Stability in a major earthquake - houses built with the KES System survived the Hanshin earthquake.

When the Hanshin Earthquake occurred in 1995, among the 73 houses built with the KES System, all of which survived the disaster, this house for Mr. & Mrs. N survived without a scar. It is a three-story residence in the worst hit area of the Nada District of Kobe City. The KES System protected our clients’ lives and their property in this massive earthquake, which destroyed a nearby three-storey concrete apartment building. This proved the structural strength of the KES System when compared to other construction methods.

Plans of the house
for Mr. & Mrs. N

This is a very narrow house, 3.64m wide. According to calculations based on the Building Standard Law of Japan, the load-bearing walls of the lowest floor of a three-storey building of this size should resist 11.83t in the X Axis and 12.74t in the Y Axis. However, during the earthquake, in this house, each KES connector was able to resist the 10t force of the initially vertical earthquake. Laboratory results have shown that a KES load-bearing wall can resist 4.7 times more force than a load-bearing wall as required by the Building Standard Law of Japan.

Voluntary Housing Labeling System introduced in Japan

With the introduction of the Housing Quality Assurance Act, in August 2002, owners of houses are able to assess the performance of their largest asset. The "Housing Performance Evaluation System" (HPES) covers performance criteria beyond the minimal standards of the Japanese Building Standards - for instance, durability, resistance to earthquakes, and energy consumption.

Comparison of housing performance, by construction method

(Created by Shelter. The ratings are subject to specifications.
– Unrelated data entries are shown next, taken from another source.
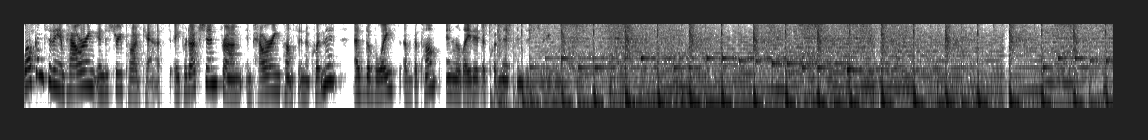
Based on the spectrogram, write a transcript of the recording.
Welcome to the Empowering Industry Podcast, a production from Empowering Pumps and Equipment as the voice of the pump and related equipment industry.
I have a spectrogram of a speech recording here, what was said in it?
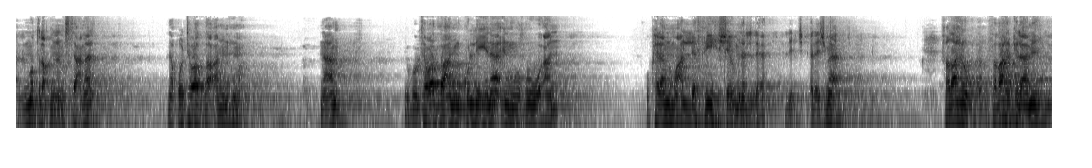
المطلق من المستعمل نقول توضأ منهما. نعم يقول توضأ من كل إناء وضوءا. وكلام المؤلف فيه شيء من الإجمال. فظاهر فظاهر كلامه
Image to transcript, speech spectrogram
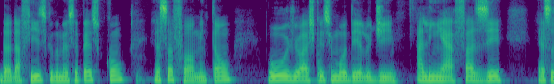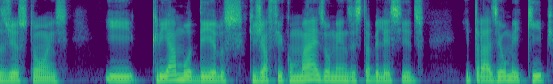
da, da física, do meu CPS, com essa forma. Então, hoje eu acho que esse modelo de alinhar, fazer essas gestões e criar modelos que já ficam mais ou menos estabelecidos e trazer uma equipe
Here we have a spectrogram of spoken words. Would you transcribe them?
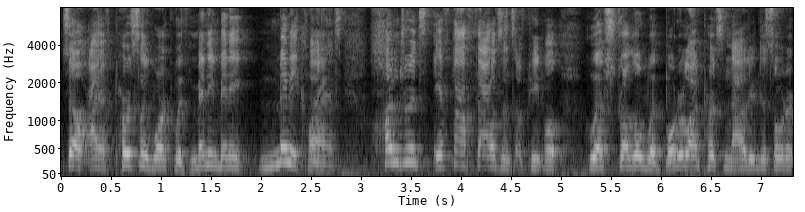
So I have personally worked with many, many, many clients, hundreds, if not thousands of people who have struggled with borderline personality disorder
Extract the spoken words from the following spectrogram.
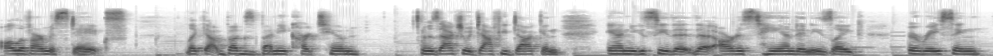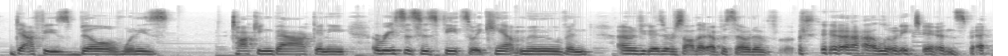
all of our mistakes. Like that Bugs Bunny cartoon. It was actually with Daffy Duck and and you can see the, the artist's hand and he's like erasing Daffy's bill when he's talking back and he erases his feet so he can't move and I don't know if you guys ever saw that episode of Looney Tunes, but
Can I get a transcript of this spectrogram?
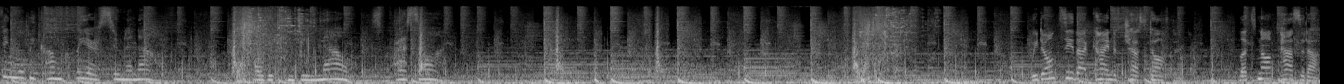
Everything will become clear soon enough. All we can do now is press on. We don't see that kind of chest often. Let's not pass it up.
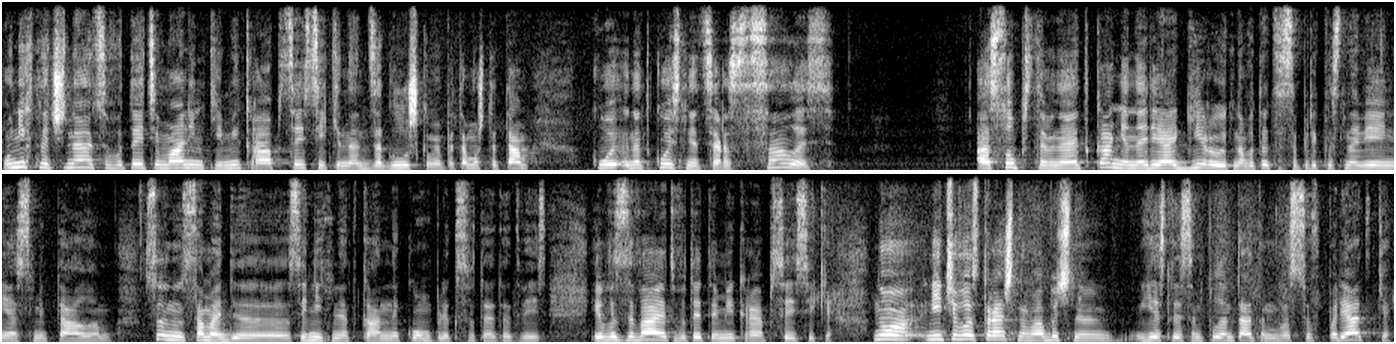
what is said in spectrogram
у них начинаются вот эти маленькие микроабсцессики над заглушками, потому что там надкостница рассосалась, а собственная ткань, она реагирует на вот это соприкосновение с металлом, ну, сама э, соединительно-тканный комплекс вот этот весь, и вызывает вот это микроабсцессики. Но ничего страшного, обычно, если с имплантатом у вас все в порядке,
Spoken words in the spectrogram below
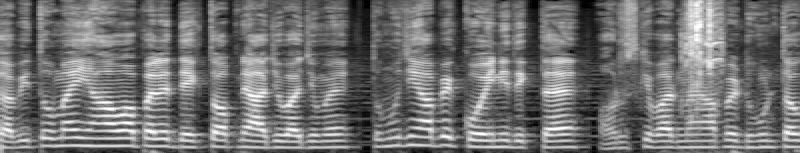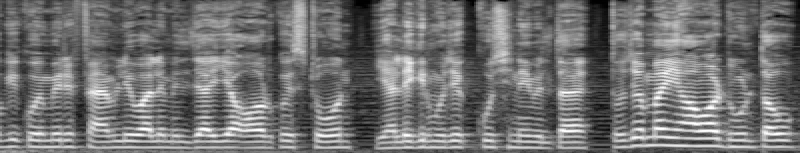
तभी तो मैं यहाँ वहाँ पहले देखता हूँ अपने आजू बाजू में। तो मुझे यहाँ पे कोई नहीं दिखता है। और उसके बाद मैं यहाँ पे ढूंढता हूँ कि कोई मेरे फैमिली वाले मिल जाए या और कोई स्टोन या लेकिन मुझे कुछ नहीं मिलता है। तो जब मैं यहाँ वहाँ ढूंढता हूँ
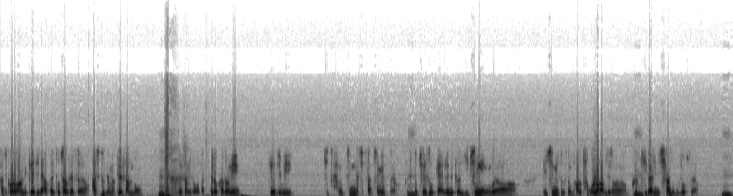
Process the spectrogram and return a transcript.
다시 걸어가는데 걔 집에 앞에 도착을 했어요. 아직도 기억나. 대삼동. 음. 대삼동을 딱 들어가더니 걔 집이 13층인가 14층이었어요. 음. 또 죄송하게 엘리베이터가 2층에 있는 거야. 1층에 있었으면 바로 타고 올라가면 되잖아요. 그 음. 기다리는 시간도 무서웠어요. 음,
The larger number indicates better performance)

Laboratory test proved the strength of the KES System

Laboratory test: comparing the strength of load-bearing walls

1. KES systemPmax=2226kgf

2. Traditional Japanese timber structurePmax=1061kgf

The illustration shows a laboratory test of the strength of load-bearing walls. Two KES System shear walls were compared with a conventional cross-braced Japanese house wall with a standard specification. The test criteria were based on JISA1414. Test samples were;

1.KES System 140

140mm square laminated timber column, 140x240mm laminated timber beam, JM connectors at top of the columns, SB Connectors at bottom of the columns, and 11.1mm OSB board for the shear wall.

2.KES System 120

120mm square laminated timber column, 120x240mm laminated timber beam, SJ connectors at top of the columns, SB Connectors at bottom of the columns, and 9.5mm OSB board for the shear wall.

3. Conventional Japanese timber structure (Standard Specification for a house)

120mm Square column, 120x240mm beam, cross bracing with BP-2 plates

The tests showed the conventional double-braced wall bearing a load of up to 1.06 ton force. However, at that load, the sill of the wall became broken. The KES System 120 bore a load of up to 2.2 tons force. The KES System 140 bore a load of up to 3.5tons force, and in both cases the KES shear walls retained their structural integrity.

KES System